Does marijuana help depression? Yes. Is there a difference between the effects of marijuana and antidepressants on our bodies? Let us take a look.
Depression is a mental illness that affects nearly 20 million people a year. Some patients suffering from this tricky and extremely dangerous ailment consult mental health specialists, others prefer to combat the condition by themselves. Being one of the hardest illness to overcome, depression requires intensive aid in the form of therapy, medication, or a combination of the two.
The patients are usually prescribed different medications, including antidepressants, to help manage their distress. These medications are proven to reduce the anxiety and stress. But the rise of concerns about the harmful side effects and addiction are forcing people to reconsider and look for other, more reliable options.
However, cannabis is supposed to be an alternative treatment that is cheaper, has outstanding effects, and is an all-natural solution. Since medical marijuana came into scientists' sight, more and more cannabis studies have shown that weed can help, as well as more and more people living with chronic stress and bipolar disorders have reported to find relief through it. In nearly every case, marijuana was a safer medication and just as effective as the synthetic prescription pain pills. Cannabis is even jokingly called “green Prozac.”
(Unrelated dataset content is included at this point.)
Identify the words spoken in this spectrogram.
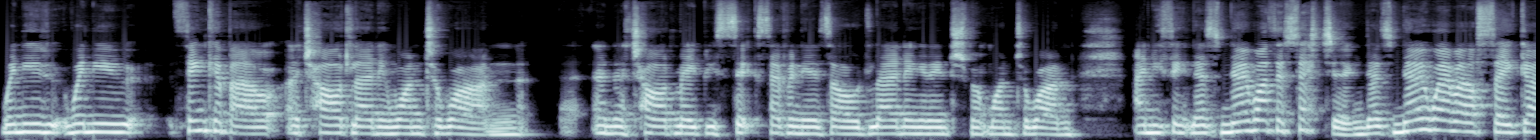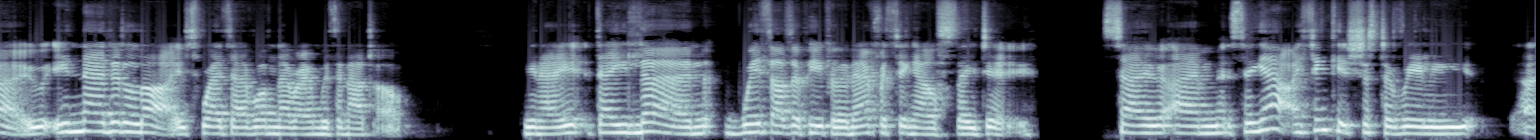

Neuroscientists from the University of Buffalo's Research Institute on Addictions found that the chemical compounds naturally produced by the body called endocannabinoids (CB1 and CB2) may be helpful in stabilizing the mood and easing depression. CB1 and CB2 bind to the same receptors as THC and regulate many essential psychological functions like memory, pain sensation, and appetite. Marijuana consumption stimulates the endocannabinoid system and increases neurogenesis, thus reducing the feelings of anxiety and stress. The effects are similar to many popular antidepressants but with no required daily use and withdrawal.
On the other side of the scale, there are some studies from the anti-marijuana perspective reporting that people are depressed because they consume the weed regardless of their predisposition to depression. Although the link between the use of medical cannabis and mental disorders has not been established, weed opponents argue that regular and long-term use of marijuana increases the risk of developing a depressed state.
Such outcomes are often based not on the real facts backed by doctors but on some unknown statistics. In fact, if you look at the number of healthy people using cannabis compared to the number of those treating depression without cannabis, it is obvious that the latter group does so to self-medicate. Marijuana itself is not likely to contribute to chronic diseases.
Some studies also indicate that marijuana is an effective medication for trauma-induced anxiety. One of such studies was published in the Journal of Psychopharmacology. The scientists found that CBD can help promote the extinction of learned fear responses. So, people suffering post-traumatic stress disorder can hope for early recovery.
As long as patients are consuming a proper dose of the quality strain, cannabis seems to be a very potent treatment. And as it becomes more popular with legalization, more studies on marijuana effects will hopefully be conducted, so we will finally see what is truth and what is fiction.